### TRY IT
From the line containing "Talking speed, pitch, pitch" to the line containing "Language and emotion: Telugu, neutral" in the entries below, reproduce every line exactly, ends included. Nothing else belongs in the copy, and no pictures.

### PROVIDED DATA
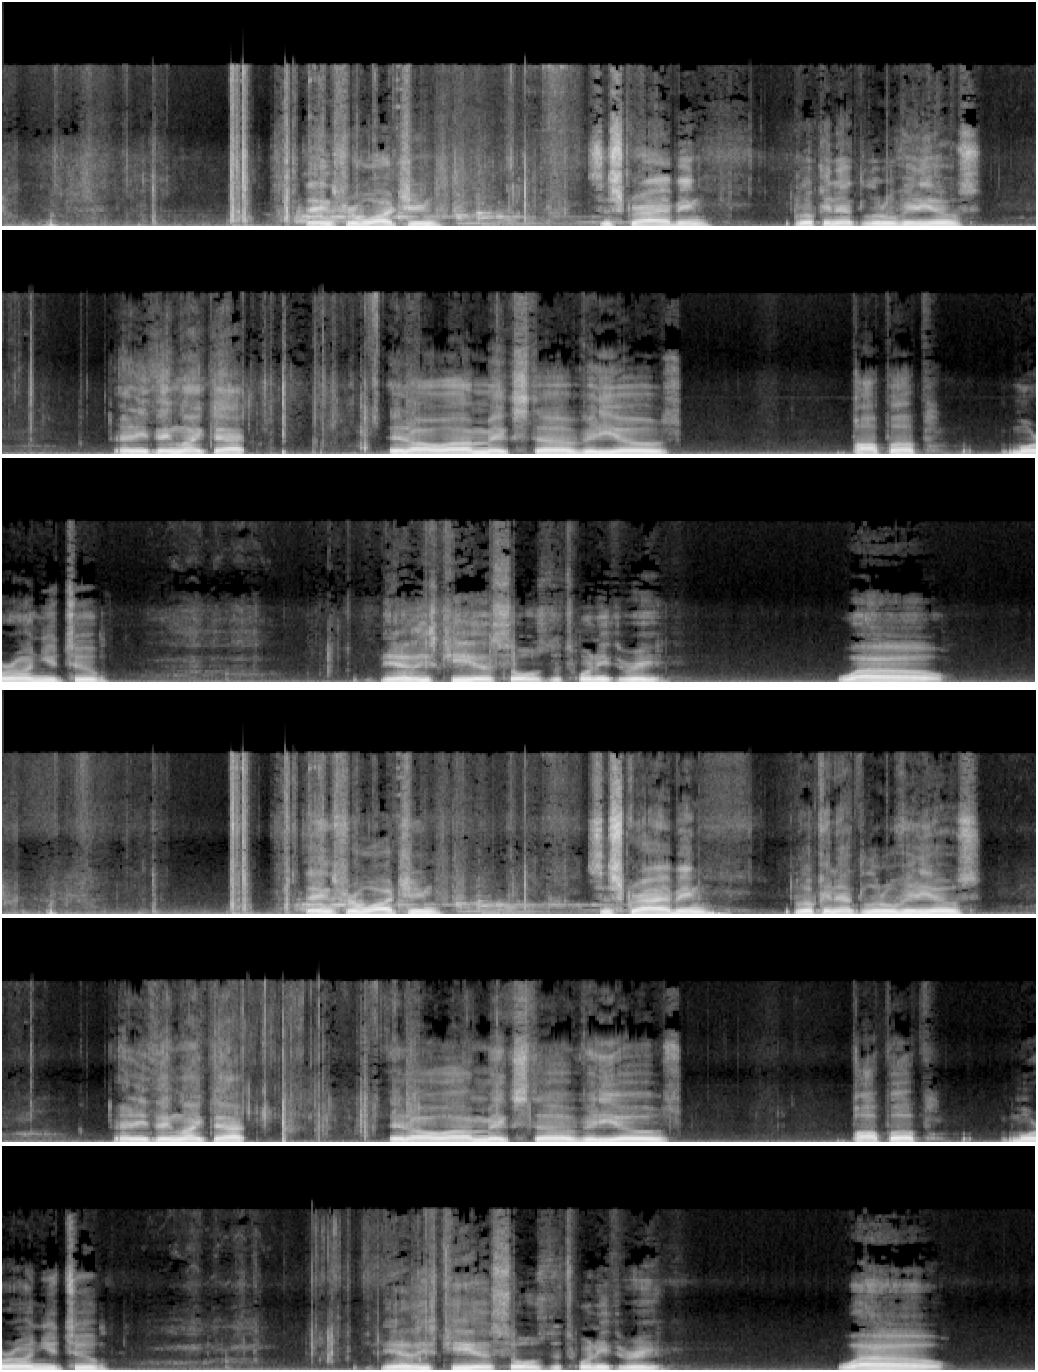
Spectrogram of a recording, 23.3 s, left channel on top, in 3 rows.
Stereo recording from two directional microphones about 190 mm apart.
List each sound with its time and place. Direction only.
2.2 s speech: 10° right (ahead or behind)
4.5 s speech: 40° right (ahead or behind); by 7.3 s 20° right (ahead or behind)
8.5 s speech: 20° right (ahead or behind)
10.6 s speech: 5° right (ahead or behind)
14.1 s speech: 5° right (ahead or behind)
18.3 s speech: centre (ahead or behind)
18.7 s speech: 10° left (ahead or behind)
21.8 s speech: 20° left (ahead or behind)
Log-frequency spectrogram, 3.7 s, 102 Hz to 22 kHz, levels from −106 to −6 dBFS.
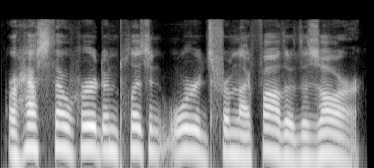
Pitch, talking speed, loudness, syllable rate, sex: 165 Hz, 175 wpm, -18 LUFS, 3.9 syllables/s, male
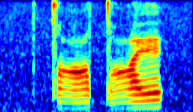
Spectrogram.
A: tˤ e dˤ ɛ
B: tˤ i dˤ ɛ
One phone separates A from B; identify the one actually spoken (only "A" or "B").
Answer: B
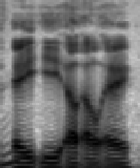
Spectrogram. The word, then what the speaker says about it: Aella: So I listened to this podcast with this woman named Ayala. I think I'm saying it right. It's Aella.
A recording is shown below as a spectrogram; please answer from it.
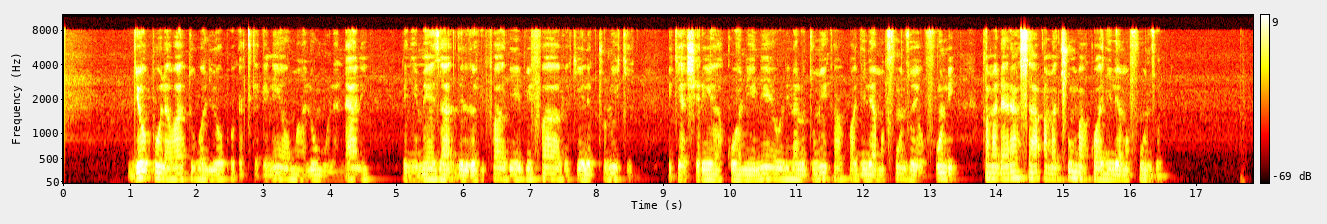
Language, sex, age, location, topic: Swahili, male, 25-35, Dar es Salaam, education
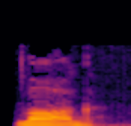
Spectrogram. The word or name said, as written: logue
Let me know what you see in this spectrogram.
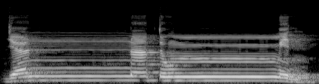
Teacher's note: Tanwinnya dimasukkan ke mim disertai dengungan.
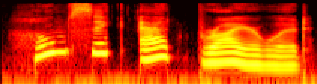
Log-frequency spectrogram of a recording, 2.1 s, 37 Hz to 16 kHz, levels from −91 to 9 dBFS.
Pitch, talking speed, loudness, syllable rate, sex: 235 Hz, 85 wpm, -15 LUFS, 3.1 syllables/s, female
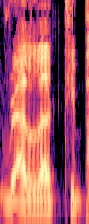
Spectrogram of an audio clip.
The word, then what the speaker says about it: relative: 자, 그래서 포인트는 여기서는 R-E-L-A-T-I-V-E. Relative. 발음이 relative가 아니고요. Relative예요.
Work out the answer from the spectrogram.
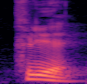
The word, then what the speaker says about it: Flüe: Flüe se escreve F-L-U-E com trema em cima do U. Flüe.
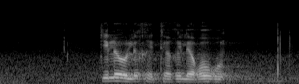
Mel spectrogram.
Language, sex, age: Northern Sotho, male, 21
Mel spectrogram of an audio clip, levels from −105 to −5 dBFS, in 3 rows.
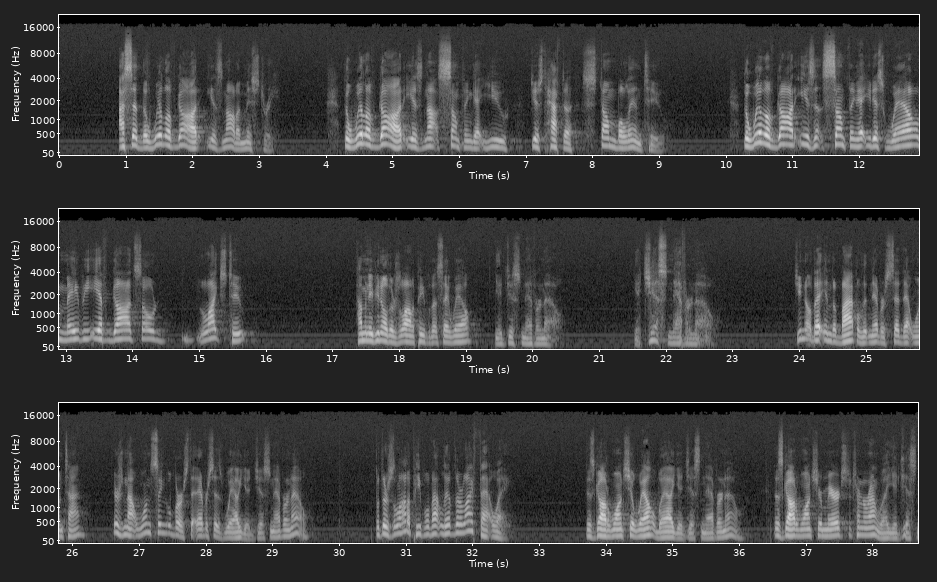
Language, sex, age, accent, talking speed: English, male, 50-69, American, 185 wpm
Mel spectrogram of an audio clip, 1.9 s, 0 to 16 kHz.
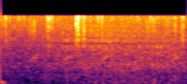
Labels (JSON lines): {"label": "biophony", "recorder": "SoundTrap 500"}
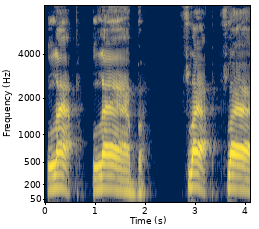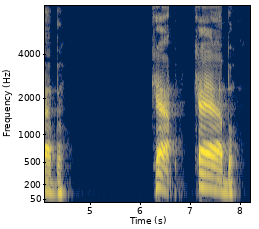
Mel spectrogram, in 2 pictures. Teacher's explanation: if the B's at the end of the word, because it's a voice consonant, it makes the vowel longer, which precedes it.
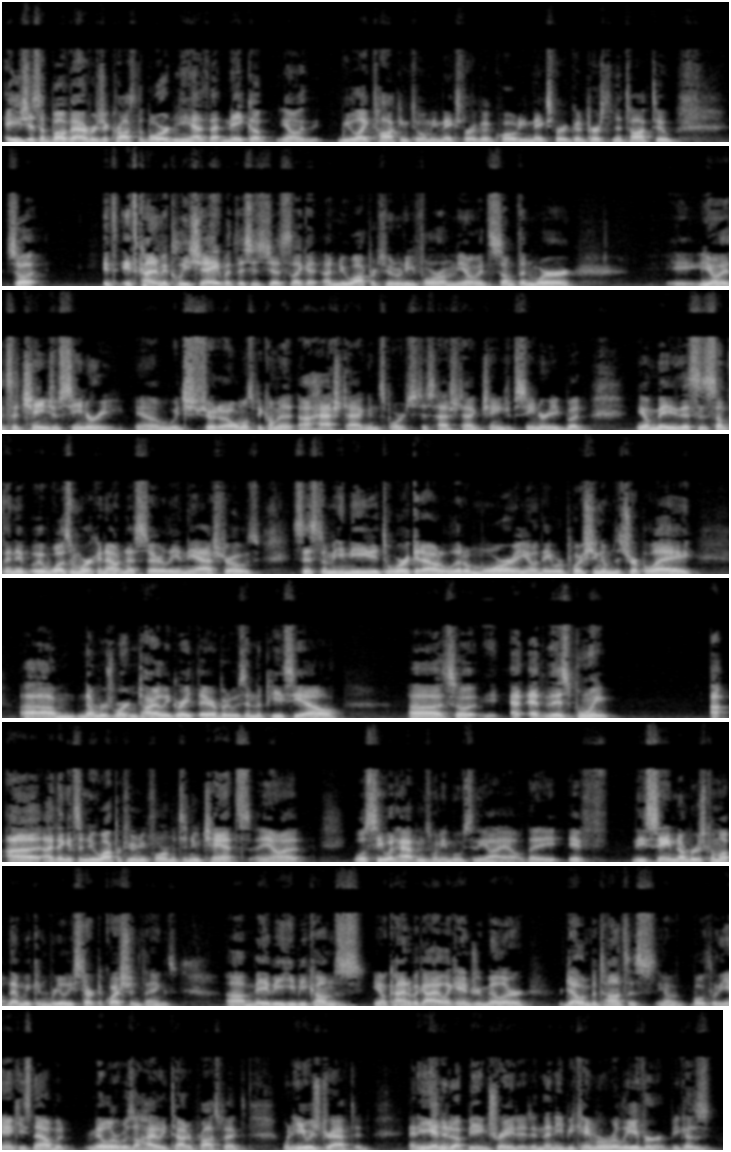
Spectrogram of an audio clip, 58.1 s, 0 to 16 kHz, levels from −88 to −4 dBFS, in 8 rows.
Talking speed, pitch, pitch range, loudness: 225 wpm, 115 Hz, 100-125 Hz, -25 LUFS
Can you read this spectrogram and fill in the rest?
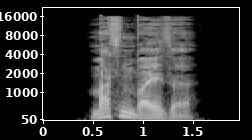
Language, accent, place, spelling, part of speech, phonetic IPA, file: German, Germany, Berlin, massenweise, adverb, [ˈmasn̩ˌvaɪ̯zə], De-massenweise.ogg
- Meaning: many, lots of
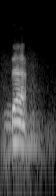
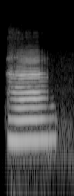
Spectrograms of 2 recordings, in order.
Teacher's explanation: da dia tertahan nafasnya. Da dari segi nafas ya, da. Sedangkan ta itu nafasnya ngalir. Ta. Gitu, beda dalam cara melafalkan.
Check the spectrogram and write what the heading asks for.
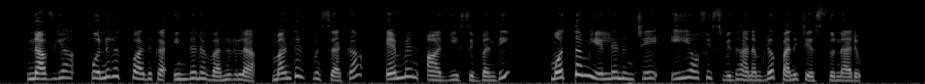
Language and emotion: Telugu, neutral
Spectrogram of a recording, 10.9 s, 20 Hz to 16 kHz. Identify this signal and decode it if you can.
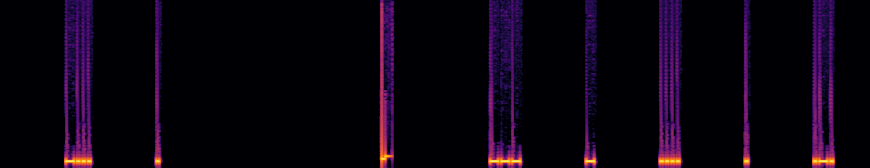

### RESULT
Talking speed, pitch, pitch range, loudness: 225 wpm, 115 Hz, 100-125 Hz, -25 LUFS
Can you read this spectrogram and fill in the rest?
Language, accent, place, spelling, part of speech, phonetic IPA, file: German, Germany, Berlin, massenweise, adverb, [ˈmasn̩ˌvaɪ̯zə], De-massenweise.ogg
- Meaning: many, lots of
Spectrograms of 2 recordings, in order.
Teacher's explanation: da dia tertahan nafasnya. Da dari segi nafas ya, da. Sedangkan ta itu nafasnya ngalir. Ta. Gitu, beda dalam cara melafalkan.
Check the spectrogram and write what the heading asks for.
Language and emotion: Telugu, neutral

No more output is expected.